It’s not a horse, just two coconuts banging together to make the sound of one.
There’s a guy named Tim the Enchanter who touts a Killer Rabbit.
People get slapped in the face with fish.
Yet, it’s all typical, at least for the stage show of “Monty Python’s Spamalot.”
This weekend is the opening for the show at the Phoenix Performing Arts Centre in Duryea. It is “lovingly ripped off” from the 1975 film “Monty Python and the Holy Grail,” a comedy that captured three Tony Awards and 14 nominations. This production will be the first in the area.
The Weekender caught up with Lee LaChette, artistic director at the PAC and director and choreographer for the show, about the organized madness that is “Spamalot.”
THE WEEKENDER: What is Spamalot all about?
LEE LACHETTE: It’s about King Arthur and his sidekick Patsy searching for Knights of the Round Table. As he rides his horse through the land (which is just a pair of dried coconut shells clanking together that Patsy makes sound like a horse), he hooks up with the zaniest knights that becomes his troop. Along the way, he meets up with God, who sends him on a quest for the Holy Grail to be an example. They run into Frenchies who catapult a cow at them, the Knights Who Say Ni, the Black Knight, and Tim the Enchanter with his Killer Rabbit.
W: Does the stage show differ from the film?
LL: Of course the big difference is the musical numbers, but it is similar in the plot.
W: As a director, were there any challenges for you with this show?
LL: This show is very costume, prop, and set heavy, making it very difficult for a small community theatre. The show is very detailed and specific in what it requires to do a professional production. I searched the Internet for authentic props and helmets, our costume directors made the knights’ tunics, and we had our resident artist draw and paint each Knight’s outfit by hand to match exactly to the Broadway production. We also had one of our costumer’s mothers hand crochet the chainmail shirts for the knights. We have gone all out for this production, paying attention to the smallest details.
W: How about as a choreographer?

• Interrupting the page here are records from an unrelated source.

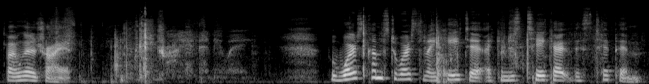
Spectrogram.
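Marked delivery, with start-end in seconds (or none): 1.1-2.5 whisper. Real, not acted. Whispered aside.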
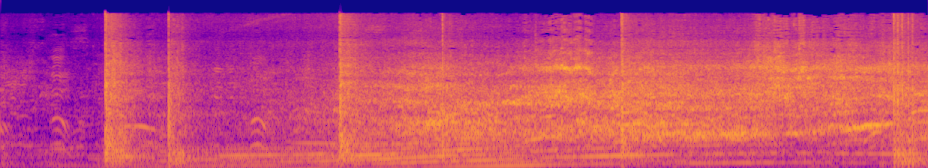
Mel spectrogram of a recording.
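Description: A car engine revs loudly and roars.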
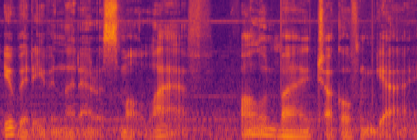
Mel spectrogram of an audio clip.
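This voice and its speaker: A man playing a world-weary, sardonic investigator in a noir audio drama, dry and gruff in both narration and dialogue. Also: deep voice, moderate pace, over music. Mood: tense narration.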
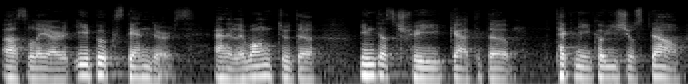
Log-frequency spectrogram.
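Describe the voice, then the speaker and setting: A man giving a technical conference presentation on web standards. He speaks in a hesitant, halting way, restarts often and uses non-native phrasing. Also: on the low side, steady tone, a little mellow.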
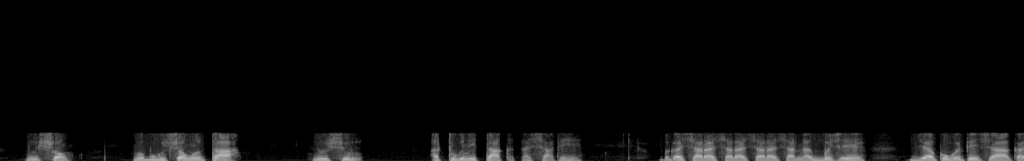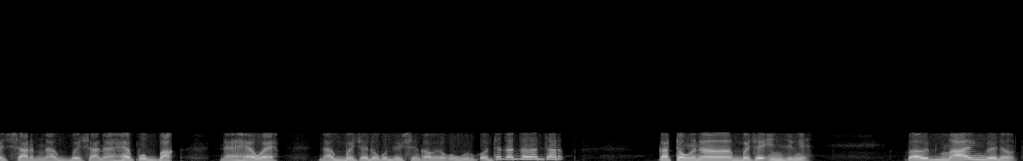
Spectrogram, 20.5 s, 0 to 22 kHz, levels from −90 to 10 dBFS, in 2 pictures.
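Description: Nothing goes wrong in this speech recording: it's just ordinary fixed-line telephone audio in G.711 A-law, with the band stopping at 4 kHz as that format always does.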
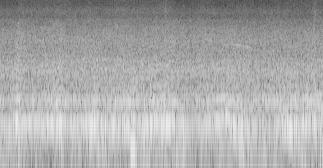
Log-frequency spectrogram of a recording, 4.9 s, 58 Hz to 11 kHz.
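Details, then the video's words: Many honey bees flying about a hive entrance in February sunshine, captured by a GoPro Hero 7 Black less than a foot from the hive: a thick, even buzzing drone with shifting tones and a few soft knocks. "4K Honey Bees - ambient video and audio"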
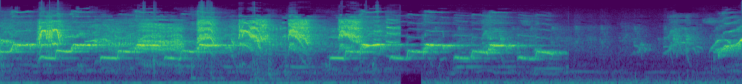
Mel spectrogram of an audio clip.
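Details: Cockatiel song played to stimulate breeding: loud squawks, then stepped sequences of whistled notes climbing and falling like short scales, with the calls fading toward the end.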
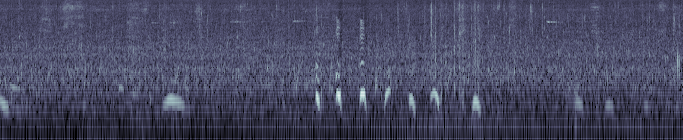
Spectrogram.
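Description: A string of short low hooting calls, about two a second, loudest at first and then fading, with a few more calls later. Under them is the steady rush of flowing river water.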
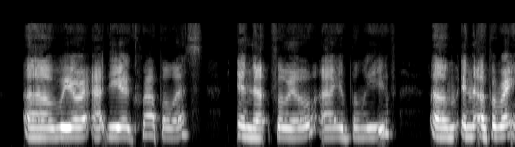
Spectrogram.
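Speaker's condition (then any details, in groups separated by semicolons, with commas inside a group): Spinal muscular atrophy type two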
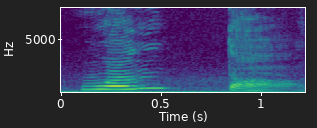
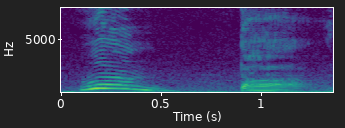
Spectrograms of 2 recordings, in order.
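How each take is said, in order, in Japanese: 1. 最初の音は高いままだ。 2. 最初の音は少し下がる。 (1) "ウォンターというふうになるんですね。ウォン、上がりっぱなし" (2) "ウォンターではありません"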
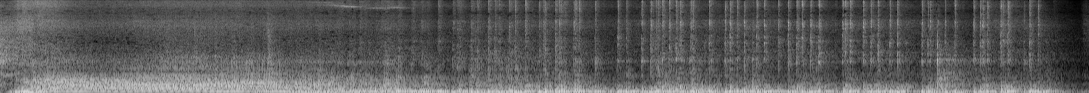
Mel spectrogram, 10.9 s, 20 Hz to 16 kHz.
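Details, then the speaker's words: SVT Lightning V8, likely on E85, ported supercharger, new-build motor, cold air intake, long-tube headers, no aftermarket cam: lumpy, choppy idle that sounds cammed; idle misfire, possibly from wiring cut inside the engine bay. "it kind of has some misfires and kind of stuff but there's a lot of wires here that are uh cut in on the inside too"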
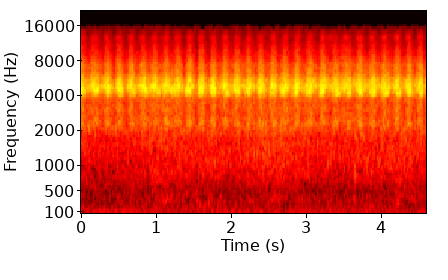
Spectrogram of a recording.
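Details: A cicada in Croatia sings a loud, high, rasping drone that never stops, pulsing in rapid regular swells about three times each second, over a soft wash of faint breaking waves.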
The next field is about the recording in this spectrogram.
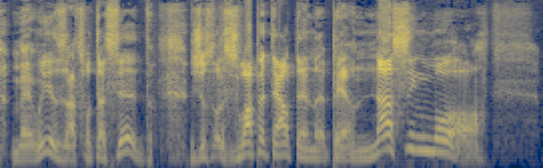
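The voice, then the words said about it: Deliberately bad French accent. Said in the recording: “use your really bad French accent”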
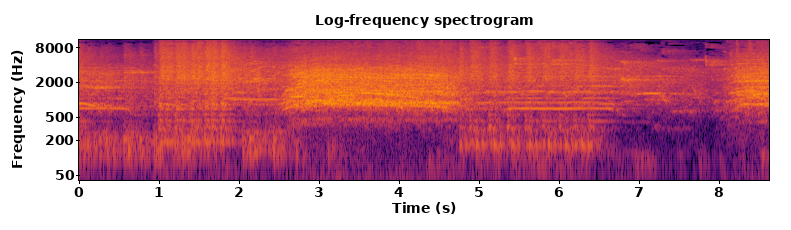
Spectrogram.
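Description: Basketball game sound with music playing: a ball bouncing on a hardwood court, and a louder stretch of crowd noise from about two and a half to nearly five seconds in.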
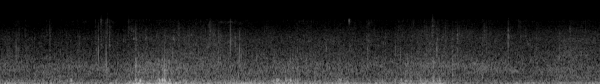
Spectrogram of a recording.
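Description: Steady noise of a bicycle being ridden in the rain: tyres rolling on a wet path and wind rumbling on the microphone, with a few small knocks and a brief swell about a second and a half in.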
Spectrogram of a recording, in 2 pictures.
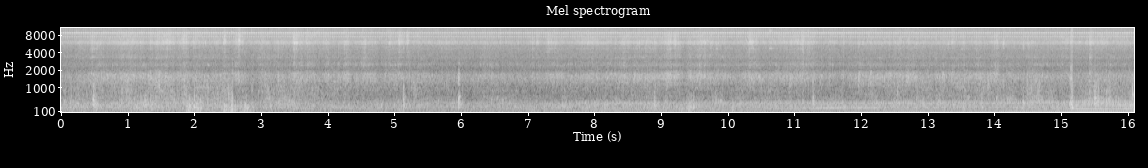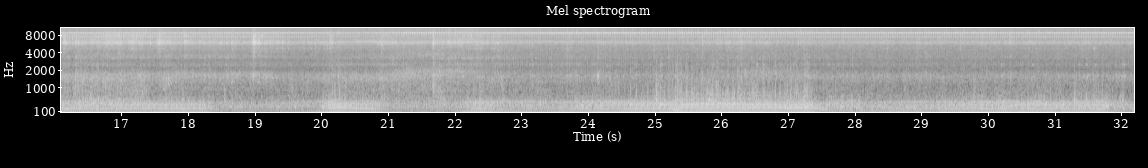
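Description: Off-road 4x4's engine running under load, heard from inside the cab on a rough track, with a couple of jolts early on. From about halfway the engine note rises and holds, dropping away briefly twice before picking up again, as the throttle is eased off and reapplied.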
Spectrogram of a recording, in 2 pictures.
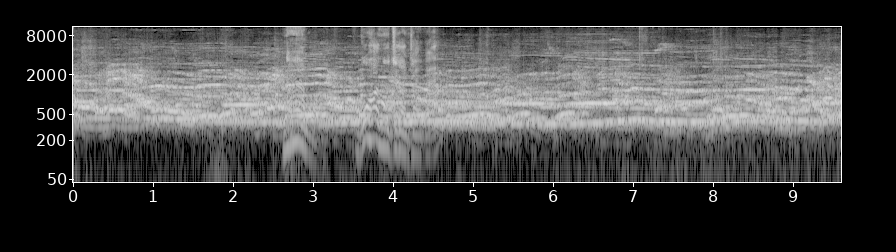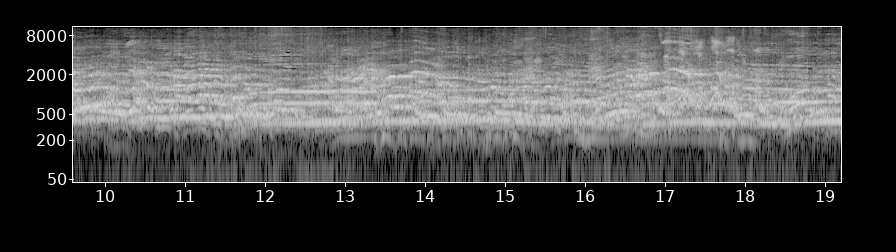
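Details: Captive Chinese wolves at Tennoji Zoo, 23 February 2013, howling: a long, steady, low drawn-out tone holds throughout, with other wavering howls overlapping and brief human voices in the background.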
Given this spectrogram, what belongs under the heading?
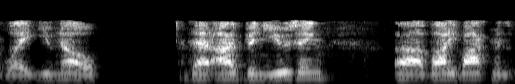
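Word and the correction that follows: Baucham: book, Vadi Bochum, I guess it'd be the correct pronunciation.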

LL: The musical numbers were very challenging. We started the choreography before even blocking the show and worked on them for weeks. Each musical number is bigger than the last. It is a very dance heavy show with a lot of chaos in each number. There is always so much going on during each song, so it wasn’t like you just learned some steps and danced it. Most of my knights even had to learn to tap dance. The choreography is almost exact to what was done in the Broadway production. It was a lot of hard work, but we had a lot of fun doing it.
W: Why do you think Spamalot is such a hit with audiences?
LL: The show is just so much fun. When I saw it in preview a month before it opened, we laughed through the entire show. It is just hilarious Monty Python humor. It captures you right from the opening straight through to the end, with never a dull moment. The musical numbers will have you tapping your feet in your seat. I knew after seeing it that someday I was going to direct and choreograph this show. It is truly a choreographer’s dream to do this many big dance numbers in one show with a touch of hilarious. I’ve waited three years for their touring to end to get the licensing for this show, and it was well worth the wait. We are so proud to be the first in Northeast Pennsylvania to premier this show.
W: What’s your favorite thing about the show?
LL: Everything. There is nothing in this show that I don’t love. The whole concept, humor, songs, and dances are my favorite. I can’t pick just one thing. I had a blast with the whole show. These young adults are so amazing; you will not want to miss it.